The final, fully costed five-year People Plan report is expected at the end of the year following the development of the five-year Integrated Care System plans and after the Government Spending Review.
The Interim NHS People Plan sets out the new way of managing the 1.3 million people in the NHS. It is an optimistic plan about how the NHS can make meaningful progress on fixing the existing workforce crisis but one that has been criticised because of the lack of detail on issues of international nursing recruitment, continuing professional development investment and manager regulation. In its defence, many workforce commitments are interwoven and dependent on the Spending Review.
The People Plan is structured around five themes, with each theme having a set of immediate actions for NHS organisations in 2019/20 – a table of actions with timescales is set out at the end of the Plan document (pages 66-74 inclusive).
Key workforce plan headlines
- Making the NHS a better place to work: The Plan sets out a vision for developing an inclusive and compassionate culture, valuing, supporting and investing in the workforce. The commitment is to design a new offer to staff that could see changes to the NHS Constitution.
- Improving the leadership culture and the working environment: This forms part of the review of the regulatory and oversight frameworks with a new “balanced scorecard” to become a central part of the NHS Oversight Framework and work with the Care Quality Commission so that this balanced scorecard can inform the future development of the CQC’s Well-led assessment. The Kark review and its recommendations will also inform this theme of work, in particular developing an explicit set of competencies, values and behaviours required in different senior leadership roles.

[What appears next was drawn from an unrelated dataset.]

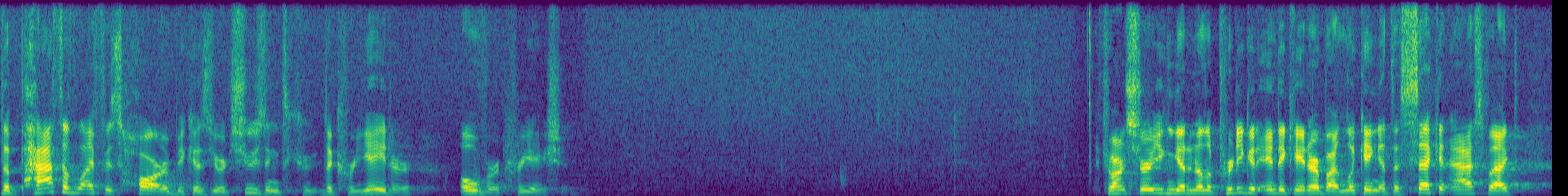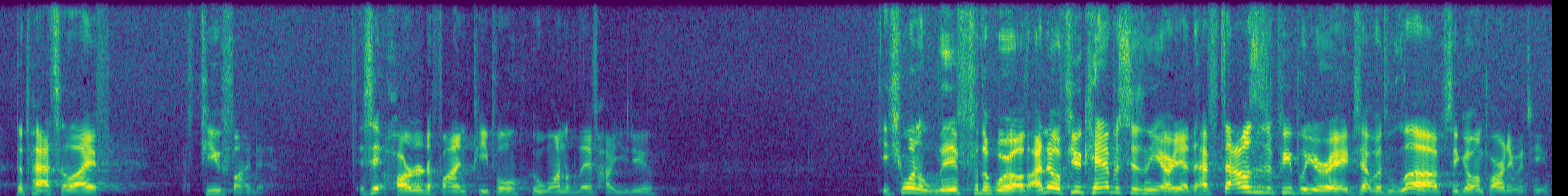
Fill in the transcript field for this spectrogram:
The path of life is hard because you're choosing the Creator over creation. If you aren't sure, you can get another pretty good indicator by looking at the second aspect, the path to life. Few find it. Is it harder to find people who want to live how you do? If you want to live for the world, I know a few campuses in the area that have thousands of people your age that would love to go and party with you.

We can also expect an independent review of Human Resources and Organisational Development practice in the NHS.
- Addressing the urgent workforce shortages in nursing: There is an immediate commitment to address this challenge through better retention and recruitment programmes, with the aim of growing the nursing workforce by over 40,000 by 2024 and reducing vacancy levels to 5 per cent by 2028.
- Developing a workforce to deliver 21st century care: The Plan accepts that we need to grow the overall healthcare workforce and points to the need for a more varied and richer skill mix, specifically having multidisciplinary healthcare teams, more flexible working and careers, widening routes into NHS careers, particularly for scarce roles. Other initiatives include implementing post-foundation Internal Medicine Training to expand the number of doctors with generalist skills together with making greater use of technology as outlined in the Topol Review.

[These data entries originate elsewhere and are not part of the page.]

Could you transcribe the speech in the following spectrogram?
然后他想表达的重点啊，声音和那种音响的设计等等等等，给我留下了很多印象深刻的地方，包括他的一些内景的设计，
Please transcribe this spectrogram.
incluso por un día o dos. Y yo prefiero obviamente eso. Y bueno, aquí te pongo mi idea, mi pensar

- A new operating model for workforce: This is about devolving more responsibility to ICSs for some workforce and people functions that have traditionally been carried out at regional or national level. A key action is the co-production of an ICS maturity framework that benchmarks workforce activities in ICSs and informs decisions on the pace and scale at which ICSs take on workforce and people activities.
More flexible pensions for NHS doctors
An overhaul of the NHS pension scheme has been announced by the Government, which would enable clinicians to “freely take on additional shifts to reduce waiting lists, fill rota gaps or take on further supervisory responsibilities”. It will consult on proposals to offer senior clinicians a new pensions option. This would allow them to “build their NHS pension more gradually over their career by making steadier contributions towards their pension, without facing regular, significant tax charges”, the statement from the Cabinet Office and Department of Health and Social Care added.
Retaining the NHS’s skilled clinical workforce is an important part of delivering the NHS Long Term Plan and a key feature of the People Plan.
The Plan has been widely welcomed by representative bodies, think tanks and other health organisations – describing it as hitting the “right note in calling for a better, kinder culture in the NHS”. Allowing local areas to plan their own workforces is also widely seen as a good idea.
But the Achilles heel remains the workforce shortages and the “only way to stem the damage in the next few years is immigration of trained staff”, comments Nigel Edwards of the Nuffield Trust. He adds: “Yet the tough new rules suggested for the period after Brexit risk making it impossible to fill at least 40% of nursing roles from abroad, putting the entire plan into jeopardy.”